Within the next forty years, the number of Americans over age sixty-five is projected to nearly double. This seismic demographic shift will necessitate a reckoning in several areas of law and policy, but property law is especially unprepared. Built primarily for young and middle-aged white men, the common law of property has been critiqued for decades for the ways in which it oppresses or simply leaves behind people based on their race, sex, Native heritage, and more. This Article contributes a new focus on property law’s treatment of people based on their advanced age. Burdened by higher relocation costs, more inelastic incomes, and shorter time horizons than those faced by younger people, elderly people encounter a doctrine that often fails to protect their interests.
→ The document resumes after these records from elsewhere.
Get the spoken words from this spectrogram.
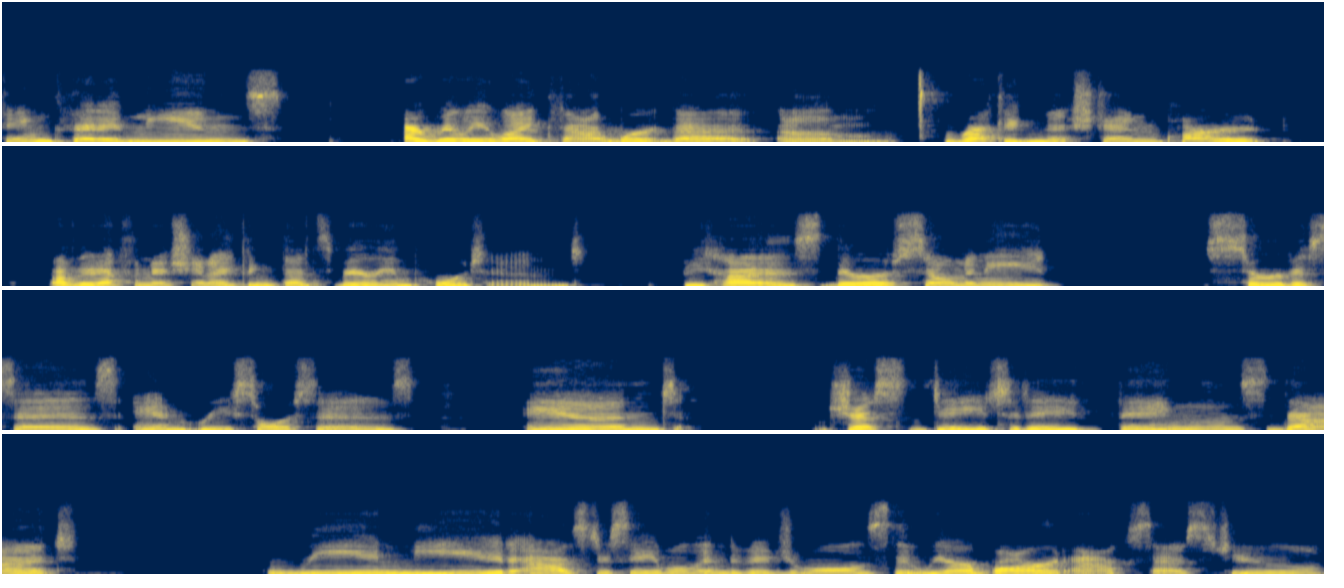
think that it means I really like that word, the um, recognition part of the definition. I think that's very important because there are so many services and resources and just day to day things that we need as disabled individuals that we are barred access to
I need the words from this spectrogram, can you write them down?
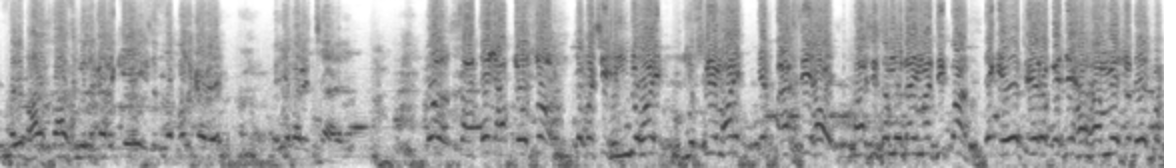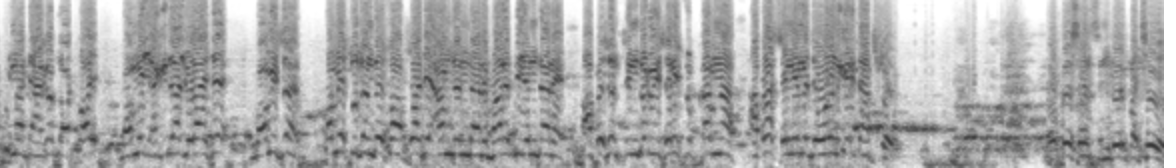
सभी भारतवासी मिलकर के इसे सफल करें यही हमारी इच्छा है તો સાથે જ આપ જોશો તો પછી હિન્દુ હોય મુસ્લિમ હોય કે પારસી હોય પારસી સમુદાયમાંથી પણ એક એવો ચહેરો કે જે હર હંમેશા દેશભક્તિ માટે આગળ દોડતો હોય બોમ્બે જાગીરદાર જોડાય છે બોમ્બે સર તમે શું સંદેશો આપશો આજે આમ જનતાને ભારતીય જનતાને ઓપરેશન સિંદૂર વિશેની શુભકામના આપણા સૈન્યના જવાનોને કેવી રીતે આપશો ઓપરેશન સિંદૂર પછી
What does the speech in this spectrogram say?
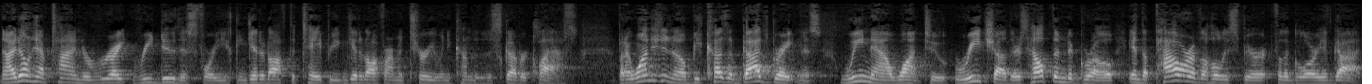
Now, I don't have time to re- redo this for you. You can get it off the tape or you can get it off our material when you come to the Discover class. But I wanted you to know because of God's greatness, we now want to reach others, help them to grow in the power of the Holy Spirit for the glory of God.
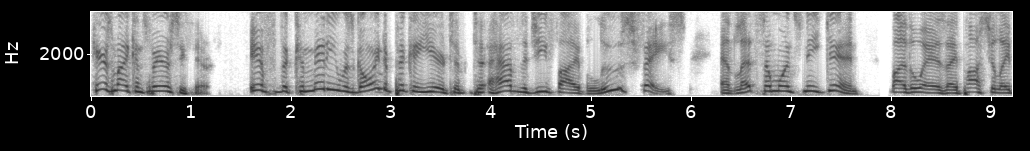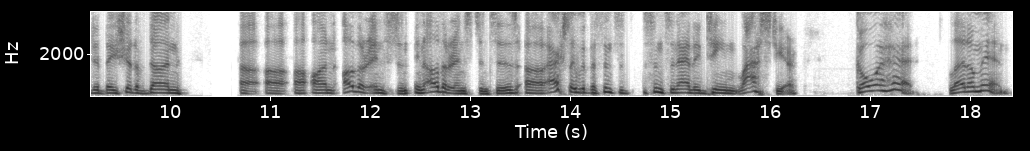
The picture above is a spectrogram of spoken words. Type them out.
here's my conspiracy theory. If the committee was going to pick a year to, to have the G5 lose face and let someone sneak in, by the way, as I postulated, they should have done uh, uh, uh, on other instant in other instances, uh, actually with the Cincinnati team last year. Go ahead, let them in.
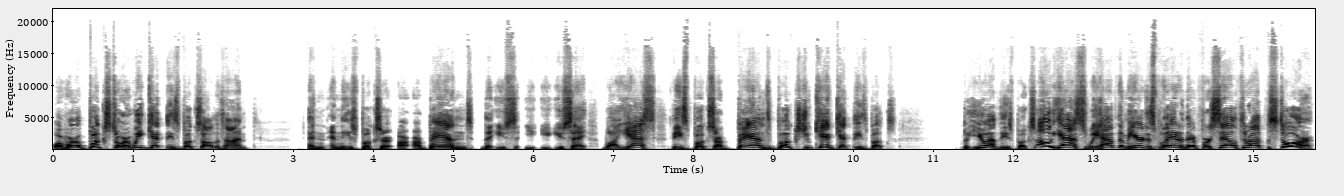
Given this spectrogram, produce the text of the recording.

This Article explores five areas of property law and evaluates how each fits—or, more frequently, fails to fit—the characteristics of many older subjects. From the law of takings to the law of waste, and from tenant protections to homeowners’ associations, not only is the law a poor fit, but the consequences for the health, safety, finances, and well-being of elderly people are often dramatic. At the same time, one of the rare significant efforts made thus far to protect older people from some of these consequences—the Fair Housing Act’s protection for age-restricted communities—has generated new inequities of its own that raise important questions about competing civil rights priorities. Accordingly, mindful of the dangers of overcorrection, this Article offers institutional reforms aimed to better protect the interests of older people in each area without unduly infringing upon those of others.